A team from Civan Lasers (Jerusalem, Israel)—in conjunction with the Fraunhofer Institute for Material and Beam Technology (Fraunhofer IWS; Dresden, Germany), Siemens (Munich, Germany), and ThyssenKrupp (Essen, Germany)—has developed a 500 W, single-mode, continuous-wave (CW) 532 nm green laser that represents a significant advancement in the field. Its beam quality and power just broke the world record for this type of laser (see figure and video).
“This isn’t just an advancement, it’s a paradigm shift,” says Yaniv Vidne, vice president of R&D at Civan Lasers.
The laser relies on coherent beam combining, which involves several high-power laser beams essentially funneled into a single coherent beam that puts out correspondingly higher power and preserves spectral bandwidth. Beam brightness is significantly increased in the process. A distinguishing feature in Civan’s laser, according to Vidne, is its “exceptional beam quality.”
“Coherent beam combining is to laser technology what the microprocessor was to computing,” Vidne says. “It’s not just about increasing power; it’s about refining how we approach laser design.”
The laser eliminates any risk to the integrity of a single crystal—a common component. Conventional lasers are known to compromise their systems’ longevity by sometimes pushing too much power through a single crystal channel.
EUREKA, CBC-GREEN, and the future
The record-breaking green laser was developed as part of the EUREKA project—a collaborative group that funds research and development ventures for companies, research organizations, and universities—specifically, its CBC-GREEN initiative. Beyond developing the 532 nm CW laser, the initiative’s goal includes integrating more flexible and efficient processing of copper materials.

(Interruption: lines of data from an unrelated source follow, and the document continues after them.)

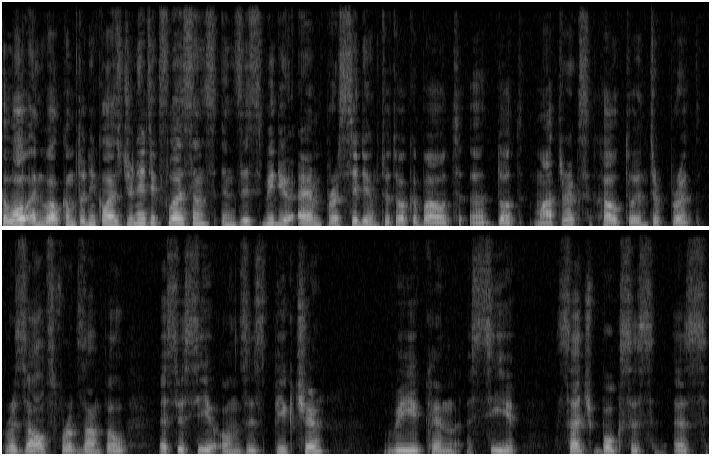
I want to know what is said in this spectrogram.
Hello and welcome to Nikolay's Genetics Lessons. In this video I am proceeding to talk about uh, dot matrix, how to interpret results. For example, as you see on this picture, we can see such boxes as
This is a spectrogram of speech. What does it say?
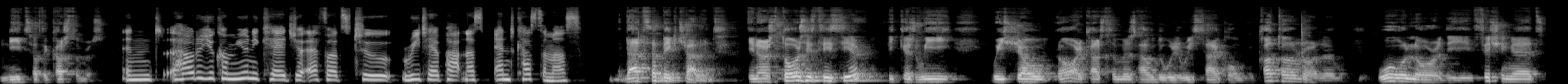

Because of their strong electrical and thermal properties, copper materials are crucial to fabricating energy storage systems, power electronics, control systems, and cooling structures. However, processing copper using existing laser methods is limited because those techniques produce a high degree of reflection.
The green laser presents a better approach because it simultaneously allows high power and high beam quality. “This laser holds immense potential,” Vidne says. “The horizon for this technology is vast.”
Along with metal additive manufacturing of copper, the laser shows promise for applications including welding reflective materials such as copper and semiconductor welding—notably, chip-to-wafer welding as an alternative to traditional wire-bonding processes.
As part of the project, the researchers are now investigating the systems engineering development approach of coupling frequency-doubled, single-mode-infrared laser modules with coherent beam combining. This method would enable high CW power in laser machining processes for the first time.
“By combining power and modulation capabilities,” Vidne says, “we’re envisioning a future where this laser replaces traditional non-laser joining methods.”